President Dmitry Medvedev started his final round of top level meetings with the trip to Cannes where the leaders of the twenty largest world economic powers gathered to discuss measures to rescue the global financial system from the Greek crisis.
A major development that could have illuminated Russia’s seat at the G20 table is the final resolution of the perennial problem of its accession to the World Trade Organization (WTO), but Medvedev was rather circumspect on this issue.

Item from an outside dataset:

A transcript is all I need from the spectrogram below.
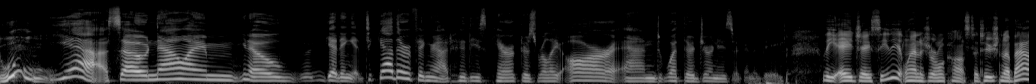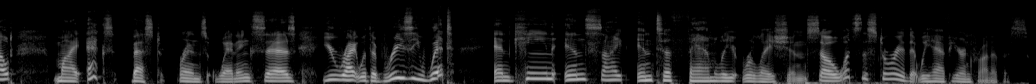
Ooh. Yeah. So now I'm, you know, getting it together, figuring out who these characters really are and what their journeys are going to be. The AJC, the Atlanta Journal Constitution, about my ex best friend's wedding says you write with a breezy wit and keen insight into family relations. So, what's the story that we have here in front of us?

The sharp escalation of the European crisis on the eve of the G20 summit has brought into focus one basic but normally hidden condition for its management: the smart political maneuvering and wise expert opinions could only work if a solid majority says “Yes.” The Greek referendum, whatever its fate, has forcefully re-established the simple fact that the decision on the future of every country belongs to its people. Putin has many instruments at his disposal to negate this fact, but the majority of Russians want to have a real choice in the presidential elections; they are also turning resolutely against the shameless corruption, which is a defining feature of Putinism. He might come to regret that this “No” vote cannot be expressed at the ballot box.